Denise M. Sandoval, Ph.D Board Member, is a Professor of Chicana and Chicano Studies at CSU, Northridge since 2002. She received her doctorate in Cultural Studies from Claremont Graduate University in 2003, her Masters of Arts in Chicana/o Studies from CSU Northridge in 1995, and her Bachelor of Arts in Ethnic Studies from UC Berkeley in 1993. She was the guest curator/community researcher for two exhibitions on lowrider culture at the Petersen Automotive Museum in Los Angeles: La Vida Lowrider: Cruising the City of Angels (2007-08) and Arte y Estilo: The Chicano Lowriding Tradition (2000). In May 2012, she co-edited a book with award winning author Luis J. Rodriguez titled Rushing Waters, Rising Dreams: How the Arts Are Transforming a Community for Tia Chucha Press which documents art activism in the Northeast San Fernando Valley. The book was awarded a bronze medal from the Independent Publisher Book Awards (IPPY) in June 2013 and also was awarded the PEN Oakland-Josephine Miles Award in December 2013. Her next book project is titled White Washing American Education: The New Culture Wars in Ethnic Studies, which is a co-edited two volume set with contributed essays on Ethnic Studies in K-12 and higher education to be published by Praeger in Fall 2016. She has been a professor in Chicana/o Studies/Ethnic Studies for over 17 years and teaches courses such as Introduction to Chicano Culture, History of the Americas, History of the Chicana/o and Third World Woman and La Chicana. Her research interests include popular culture and the arts, cultural histories of Los Angeles, oral history and community histories.

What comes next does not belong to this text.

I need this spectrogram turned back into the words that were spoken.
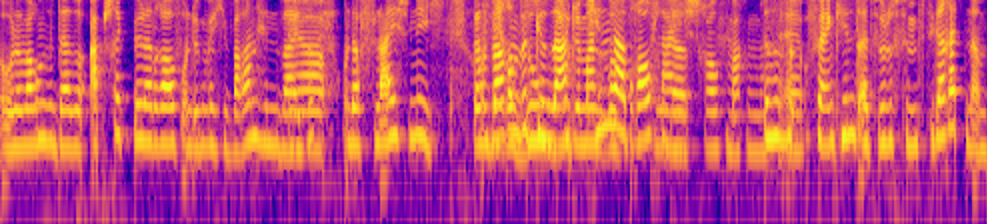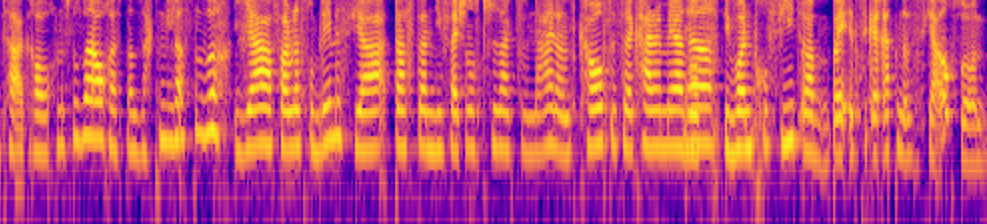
oder warum sind da so Abschreckbilder drauf und irgendwelche Warnhinweise Ja. und auf Fleisch nicht? Das und warum wird so gesagt, gut, wenn man Kinder brauchen Fleisch das? drauf machen muss. Das ist ey. für ein Kind, als würde es fünf Zigaretten am Tag rauchen. Das muss man auch erstmal sacken lassen, so. Ja, vor allem das Problem ist ja, dass dann die Fleischindustrie sagt so, nein, sonst kauft es ja keiner mehr. So, Ja. wir wollen Profit, aber bei Zigaretten ist es ja auch so. Und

Dr. Acuña earned her PhD in Social Welfare from UCLA and her MSW from UC Berkeley. She is a Licensed Clinical Social Worker (LCSW) and holds a Pupil Personnel Services Credential (PPSC) in Child Welfare and Attendance and School Social Work. In nearly 30 years of work in health and human services, Dr. Acuña has experience in macro- to micro-level social work practice primarily with low-income ethnic minority urban youth and families in various settings – non-profit community based organizations, child protective services, and public school districts. Dr. Acuña has taught social work courses at CSULA, UCLA and CSUN and won local and national awards for field instruction. Dr. Acuña provides consultation and training, presents at conferences locally and nationally, and is the lead author of several peer-reviewed journal articles on topics that include school-based interventions, parenting & family communication, PTSD & resilience, Latin American immigrants, and minority male college student success. Her research interests include urban youth and families, trauma- and resilience-informed and responsive systems, and cultural/traditional approaches to mental health treatment.